After a series of strange happenings—blackouts, agitated horses, pained noises emanating from the canyons—OJ observes what appears to be a flying saucer gliding through the inky night sky. The next day he spots a cloud that doesn’t move an inch. Suspecting a connection between the saucer and their father’s death, OJ and Emerald enlist the help of gawky, unstable techie Angel (Brandon Perea) and renowned documentarian Antlers Holst (Michael Wincott, excellent rasp) to obtain proof of the UFO, with intent to profit off of the footage. In a sense, the Haywoods want to make a movie.

This is Peele rescripting the American film canon, asking what it means to engage with such an exclusionary medium. There’s ongoing chatter between OJ and Emerald about getting the “money shot,” the image which will impart an indisputable truth and prove that extraterrestrials not only exist, but selectively hover over a Californian ranch. There’s a deeper desire embedded within the film stock and surveillance cameras, though, one of lineage and recognition. It’s no accident that Peele placed an overlooked Black filmmaking family at the forefront of a work which specifically threatens their livelihood; OJ and Emerald are suffering a localized threat, a static, innominate alien species positioned on the outskirts of their own home.

Shot in IMAX by Dutch cinematographer Hoyte Van Hoytema—a Christopher Nolan regular, responsible for the slick, beautified landscapes of Interstellar, Dunkirk and TenetNope configures a world of sweeping, dusty landscapes and bloodied dwellings.

Steven Spielberg is less a point of reference here than he is the emotional roadmap. The Close Encounters of the Third Kind comparisons write themselves, but notionally, Nope is more like Jaws in the sky. As OJ repeatedly remarks, the UFO doesn’t move like a saucer; it’s sporadic but swift, cutting through clouds like a shark fin. The tension is deliciously replicated as well: There’s the threat of something descending from above—fluidly mobile and with an obscured vantage—that recalls Bruce’s motions from below, and the warped deceleration of music each time the power cuts out in Nope is the aural inverse of John Williams’ tense, grinding score.
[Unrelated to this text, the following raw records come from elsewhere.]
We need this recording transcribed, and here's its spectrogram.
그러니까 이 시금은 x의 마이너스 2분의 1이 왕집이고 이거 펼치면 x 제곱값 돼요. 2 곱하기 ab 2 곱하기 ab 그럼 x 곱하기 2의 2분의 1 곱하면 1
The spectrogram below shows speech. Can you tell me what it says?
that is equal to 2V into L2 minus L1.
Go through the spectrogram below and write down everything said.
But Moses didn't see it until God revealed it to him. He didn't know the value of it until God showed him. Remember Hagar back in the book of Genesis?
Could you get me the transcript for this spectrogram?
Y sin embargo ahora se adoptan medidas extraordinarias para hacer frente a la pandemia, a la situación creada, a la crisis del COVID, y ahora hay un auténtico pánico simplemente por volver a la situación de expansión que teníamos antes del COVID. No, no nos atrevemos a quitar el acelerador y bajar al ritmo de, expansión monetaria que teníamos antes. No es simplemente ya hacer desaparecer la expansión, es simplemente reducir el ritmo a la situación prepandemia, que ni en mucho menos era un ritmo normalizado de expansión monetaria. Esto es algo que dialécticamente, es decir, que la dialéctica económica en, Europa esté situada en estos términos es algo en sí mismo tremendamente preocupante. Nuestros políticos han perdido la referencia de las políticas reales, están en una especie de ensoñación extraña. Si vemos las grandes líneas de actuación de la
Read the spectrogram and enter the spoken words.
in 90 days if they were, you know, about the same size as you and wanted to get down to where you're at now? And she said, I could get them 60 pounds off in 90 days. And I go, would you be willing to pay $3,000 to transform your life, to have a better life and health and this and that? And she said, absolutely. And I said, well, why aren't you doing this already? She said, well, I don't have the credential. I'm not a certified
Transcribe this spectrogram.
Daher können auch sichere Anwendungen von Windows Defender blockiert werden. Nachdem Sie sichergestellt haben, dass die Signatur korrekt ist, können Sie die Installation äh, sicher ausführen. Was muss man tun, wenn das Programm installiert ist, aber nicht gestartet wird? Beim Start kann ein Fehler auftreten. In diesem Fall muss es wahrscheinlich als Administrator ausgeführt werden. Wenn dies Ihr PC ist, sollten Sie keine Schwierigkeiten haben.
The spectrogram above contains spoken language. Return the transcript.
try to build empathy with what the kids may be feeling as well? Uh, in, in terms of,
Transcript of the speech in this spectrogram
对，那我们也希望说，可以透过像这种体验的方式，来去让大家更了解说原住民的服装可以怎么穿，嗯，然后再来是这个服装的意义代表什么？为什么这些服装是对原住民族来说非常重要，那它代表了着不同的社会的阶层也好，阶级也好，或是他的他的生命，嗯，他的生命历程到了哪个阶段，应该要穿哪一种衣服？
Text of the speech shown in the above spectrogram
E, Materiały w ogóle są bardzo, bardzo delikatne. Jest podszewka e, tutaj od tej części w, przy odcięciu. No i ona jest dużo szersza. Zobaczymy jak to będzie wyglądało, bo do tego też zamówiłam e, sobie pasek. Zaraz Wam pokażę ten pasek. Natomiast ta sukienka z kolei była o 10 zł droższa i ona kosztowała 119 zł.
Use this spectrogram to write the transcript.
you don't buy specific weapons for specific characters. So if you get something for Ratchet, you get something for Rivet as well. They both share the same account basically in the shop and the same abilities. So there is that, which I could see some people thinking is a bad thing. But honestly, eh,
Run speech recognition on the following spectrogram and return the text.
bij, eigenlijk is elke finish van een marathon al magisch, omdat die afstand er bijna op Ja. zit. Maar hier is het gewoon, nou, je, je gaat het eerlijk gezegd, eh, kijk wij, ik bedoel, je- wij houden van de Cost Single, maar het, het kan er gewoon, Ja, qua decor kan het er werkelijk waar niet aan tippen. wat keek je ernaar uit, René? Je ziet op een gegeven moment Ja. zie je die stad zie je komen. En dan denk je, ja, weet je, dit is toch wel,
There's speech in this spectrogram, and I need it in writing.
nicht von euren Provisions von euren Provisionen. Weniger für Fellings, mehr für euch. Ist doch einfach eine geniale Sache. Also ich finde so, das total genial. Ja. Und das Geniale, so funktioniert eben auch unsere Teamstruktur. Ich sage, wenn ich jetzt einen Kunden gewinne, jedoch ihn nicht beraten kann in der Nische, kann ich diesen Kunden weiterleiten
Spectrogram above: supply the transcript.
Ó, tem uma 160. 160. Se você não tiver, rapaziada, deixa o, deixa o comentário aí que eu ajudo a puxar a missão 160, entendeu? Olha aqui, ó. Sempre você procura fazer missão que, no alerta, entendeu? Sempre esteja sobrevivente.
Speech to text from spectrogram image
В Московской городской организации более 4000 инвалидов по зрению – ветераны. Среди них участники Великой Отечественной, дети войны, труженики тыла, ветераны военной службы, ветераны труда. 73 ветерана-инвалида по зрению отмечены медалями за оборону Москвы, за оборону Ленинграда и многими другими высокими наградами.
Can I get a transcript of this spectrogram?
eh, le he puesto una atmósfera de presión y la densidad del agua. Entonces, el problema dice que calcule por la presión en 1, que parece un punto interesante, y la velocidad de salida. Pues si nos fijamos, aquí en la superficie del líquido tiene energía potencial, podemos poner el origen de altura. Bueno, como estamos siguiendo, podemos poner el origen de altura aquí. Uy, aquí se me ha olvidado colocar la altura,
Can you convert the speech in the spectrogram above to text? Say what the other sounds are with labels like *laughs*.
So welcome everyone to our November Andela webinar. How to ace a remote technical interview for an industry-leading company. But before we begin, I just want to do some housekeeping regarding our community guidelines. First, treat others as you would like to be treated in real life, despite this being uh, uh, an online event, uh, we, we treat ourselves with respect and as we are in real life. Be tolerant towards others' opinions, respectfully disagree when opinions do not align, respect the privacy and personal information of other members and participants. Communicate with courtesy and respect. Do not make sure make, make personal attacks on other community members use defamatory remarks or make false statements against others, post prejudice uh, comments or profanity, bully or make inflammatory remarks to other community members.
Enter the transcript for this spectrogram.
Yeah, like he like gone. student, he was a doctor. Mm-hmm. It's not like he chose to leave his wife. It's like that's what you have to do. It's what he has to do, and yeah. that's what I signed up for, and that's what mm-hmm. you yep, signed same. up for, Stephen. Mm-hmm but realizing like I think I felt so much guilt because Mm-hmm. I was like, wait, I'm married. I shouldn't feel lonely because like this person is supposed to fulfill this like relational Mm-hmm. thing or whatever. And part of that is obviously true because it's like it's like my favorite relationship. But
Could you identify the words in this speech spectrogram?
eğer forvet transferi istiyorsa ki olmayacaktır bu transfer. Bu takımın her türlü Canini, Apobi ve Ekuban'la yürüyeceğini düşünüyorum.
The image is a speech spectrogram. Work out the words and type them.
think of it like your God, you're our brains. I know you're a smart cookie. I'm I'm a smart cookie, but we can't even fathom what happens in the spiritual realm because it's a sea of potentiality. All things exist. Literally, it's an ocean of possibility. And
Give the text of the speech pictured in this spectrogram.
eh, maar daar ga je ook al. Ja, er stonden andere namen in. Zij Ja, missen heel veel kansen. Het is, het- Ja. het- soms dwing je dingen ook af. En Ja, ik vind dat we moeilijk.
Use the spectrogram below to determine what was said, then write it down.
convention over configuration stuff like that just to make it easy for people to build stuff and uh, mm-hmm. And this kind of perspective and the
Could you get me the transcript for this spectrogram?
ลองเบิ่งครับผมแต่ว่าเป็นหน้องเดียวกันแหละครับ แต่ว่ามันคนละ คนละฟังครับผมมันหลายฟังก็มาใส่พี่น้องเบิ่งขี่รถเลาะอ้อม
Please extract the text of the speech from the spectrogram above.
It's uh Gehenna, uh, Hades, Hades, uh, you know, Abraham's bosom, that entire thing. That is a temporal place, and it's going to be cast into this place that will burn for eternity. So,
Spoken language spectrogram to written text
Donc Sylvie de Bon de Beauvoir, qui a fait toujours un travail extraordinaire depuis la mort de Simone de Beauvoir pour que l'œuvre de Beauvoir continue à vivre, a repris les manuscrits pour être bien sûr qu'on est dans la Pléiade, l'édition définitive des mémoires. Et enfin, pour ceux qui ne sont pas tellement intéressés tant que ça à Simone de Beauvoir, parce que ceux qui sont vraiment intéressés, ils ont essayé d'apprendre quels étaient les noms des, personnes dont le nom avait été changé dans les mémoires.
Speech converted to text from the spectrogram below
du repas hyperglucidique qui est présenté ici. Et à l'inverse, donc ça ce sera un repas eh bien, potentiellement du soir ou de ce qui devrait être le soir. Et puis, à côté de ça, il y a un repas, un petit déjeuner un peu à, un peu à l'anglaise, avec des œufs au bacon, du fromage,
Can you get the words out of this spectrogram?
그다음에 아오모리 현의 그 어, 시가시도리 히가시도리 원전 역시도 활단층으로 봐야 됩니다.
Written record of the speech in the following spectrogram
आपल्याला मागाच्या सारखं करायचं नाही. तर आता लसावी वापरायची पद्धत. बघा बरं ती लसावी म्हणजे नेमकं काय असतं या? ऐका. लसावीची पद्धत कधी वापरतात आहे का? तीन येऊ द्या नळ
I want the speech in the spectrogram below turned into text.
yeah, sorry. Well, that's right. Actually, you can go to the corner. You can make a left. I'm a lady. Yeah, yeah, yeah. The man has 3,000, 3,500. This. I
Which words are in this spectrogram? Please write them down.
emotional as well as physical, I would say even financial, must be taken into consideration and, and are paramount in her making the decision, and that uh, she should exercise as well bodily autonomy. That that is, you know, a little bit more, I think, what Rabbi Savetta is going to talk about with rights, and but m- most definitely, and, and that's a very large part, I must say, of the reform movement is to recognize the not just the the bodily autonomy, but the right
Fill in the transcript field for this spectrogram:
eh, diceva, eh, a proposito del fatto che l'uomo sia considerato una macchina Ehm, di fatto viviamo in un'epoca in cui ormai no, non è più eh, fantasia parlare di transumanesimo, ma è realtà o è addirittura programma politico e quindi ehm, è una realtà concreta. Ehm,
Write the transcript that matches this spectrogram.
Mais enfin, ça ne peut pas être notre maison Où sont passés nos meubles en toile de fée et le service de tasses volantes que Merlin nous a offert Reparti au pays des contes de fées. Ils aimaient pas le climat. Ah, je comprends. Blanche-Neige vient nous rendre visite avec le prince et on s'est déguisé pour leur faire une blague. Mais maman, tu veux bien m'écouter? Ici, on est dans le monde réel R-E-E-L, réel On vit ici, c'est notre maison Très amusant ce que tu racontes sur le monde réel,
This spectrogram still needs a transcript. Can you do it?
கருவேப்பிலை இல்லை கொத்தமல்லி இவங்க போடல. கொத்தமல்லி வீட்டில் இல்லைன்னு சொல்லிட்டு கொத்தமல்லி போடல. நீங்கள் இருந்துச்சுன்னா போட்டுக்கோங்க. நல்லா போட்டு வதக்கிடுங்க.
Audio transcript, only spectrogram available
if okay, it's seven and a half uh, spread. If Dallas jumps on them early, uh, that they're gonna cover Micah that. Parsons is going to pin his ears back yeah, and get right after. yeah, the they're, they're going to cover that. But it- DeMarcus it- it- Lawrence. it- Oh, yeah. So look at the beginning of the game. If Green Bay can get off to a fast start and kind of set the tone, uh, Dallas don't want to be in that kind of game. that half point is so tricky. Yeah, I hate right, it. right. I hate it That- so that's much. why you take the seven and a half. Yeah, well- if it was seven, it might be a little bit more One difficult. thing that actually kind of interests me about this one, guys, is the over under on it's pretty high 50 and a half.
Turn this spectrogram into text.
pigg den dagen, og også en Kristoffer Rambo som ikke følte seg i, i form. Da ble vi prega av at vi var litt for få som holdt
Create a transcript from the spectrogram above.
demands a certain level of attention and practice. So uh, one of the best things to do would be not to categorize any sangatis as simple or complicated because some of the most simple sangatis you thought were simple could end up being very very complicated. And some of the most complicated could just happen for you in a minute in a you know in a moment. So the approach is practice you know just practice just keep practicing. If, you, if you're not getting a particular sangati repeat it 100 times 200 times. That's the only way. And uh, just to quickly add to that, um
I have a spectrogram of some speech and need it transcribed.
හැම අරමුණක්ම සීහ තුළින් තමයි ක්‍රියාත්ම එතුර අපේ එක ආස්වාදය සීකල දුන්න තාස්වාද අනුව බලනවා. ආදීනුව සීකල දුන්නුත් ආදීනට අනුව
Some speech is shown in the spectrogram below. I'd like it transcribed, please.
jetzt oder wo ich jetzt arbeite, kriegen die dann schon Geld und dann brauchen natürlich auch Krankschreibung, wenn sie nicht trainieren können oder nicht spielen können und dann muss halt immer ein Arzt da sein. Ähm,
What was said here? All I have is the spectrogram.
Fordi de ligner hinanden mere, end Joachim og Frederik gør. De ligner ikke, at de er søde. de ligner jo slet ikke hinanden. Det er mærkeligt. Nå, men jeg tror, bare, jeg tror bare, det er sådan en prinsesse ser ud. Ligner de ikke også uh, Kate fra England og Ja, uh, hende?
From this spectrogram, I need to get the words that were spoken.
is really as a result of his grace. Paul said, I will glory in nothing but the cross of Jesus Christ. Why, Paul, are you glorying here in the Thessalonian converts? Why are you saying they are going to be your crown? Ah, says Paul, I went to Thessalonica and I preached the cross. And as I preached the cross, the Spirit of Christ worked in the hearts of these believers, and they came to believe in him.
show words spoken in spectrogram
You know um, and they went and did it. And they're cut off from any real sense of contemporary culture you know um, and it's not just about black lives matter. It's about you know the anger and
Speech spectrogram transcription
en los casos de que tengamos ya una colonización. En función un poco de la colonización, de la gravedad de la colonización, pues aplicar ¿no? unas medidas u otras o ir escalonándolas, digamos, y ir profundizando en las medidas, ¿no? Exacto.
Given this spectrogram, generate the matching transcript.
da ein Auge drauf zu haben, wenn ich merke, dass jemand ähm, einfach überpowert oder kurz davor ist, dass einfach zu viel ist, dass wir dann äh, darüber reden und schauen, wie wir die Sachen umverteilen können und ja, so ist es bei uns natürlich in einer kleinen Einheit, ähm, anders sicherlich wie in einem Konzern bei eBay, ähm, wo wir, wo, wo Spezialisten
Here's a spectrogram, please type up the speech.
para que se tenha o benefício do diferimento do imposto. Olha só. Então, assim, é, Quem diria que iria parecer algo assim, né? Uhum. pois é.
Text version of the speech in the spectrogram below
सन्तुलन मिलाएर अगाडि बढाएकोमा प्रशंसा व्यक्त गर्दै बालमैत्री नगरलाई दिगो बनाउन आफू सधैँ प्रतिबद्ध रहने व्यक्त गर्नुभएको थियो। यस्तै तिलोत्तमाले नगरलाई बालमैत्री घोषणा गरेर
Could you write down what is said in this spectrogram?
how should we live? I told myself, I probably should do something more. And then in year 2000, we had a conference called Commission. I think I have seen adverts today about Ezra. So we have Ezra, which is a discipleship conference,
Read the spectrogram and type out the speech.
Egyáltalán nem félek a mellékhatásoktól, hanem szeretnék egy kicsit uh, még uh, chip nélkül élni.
Parts neo-Western, family drama, sci-fi and cosmic horror, Nope sees Peele balance more throughlines here than ever before: Aliens, Muybridge revisionism, undigested grief, chimpanzee carnage, a punctilious documentarian chasing the impossible. Peele’s first two films were defined both structurally and culturally by slippery exposition, where his characters’ motivations never felt fully-fledged, their gaps in logic caulked by confounding fan theories. Since Get Out, to “get” a work of his has meant to wrest its every fiber until there’s nothing left, to conquer it in some way; expound each joke and assign meaning to every frame.

When Emerald is trying to entice Antlers into her alien project, she confesses she has little money to compensate him for the task. He laughs, or maybe scoffs, and tells her he likes to make “one for them, one for me.” Nope is indisputably one for Peele—a spectacle in the least derogatory sense; a palimpsest of nostalgic blockbusters and Peele’s deservedly self-assured vision of Hollywood’s future; but mostly, a solution to and an undertaking of modernity.

Director: Jordan Peele
Writers: Jordan Peele
Starring: Daniel Kaluuya, Keke Palmer, Steven Yeun
Release Date: July 22, 2022


Saffron Maeve is a Toronto-based writer and critic who once had to be talked out of getting a Sy Ableman tattoo. Her work has appeared at Little White Lies, MUBI Notebook, Screen Slate, and Girls on Tops, among other corners of the internet. You can unfortunately find her on Twitter.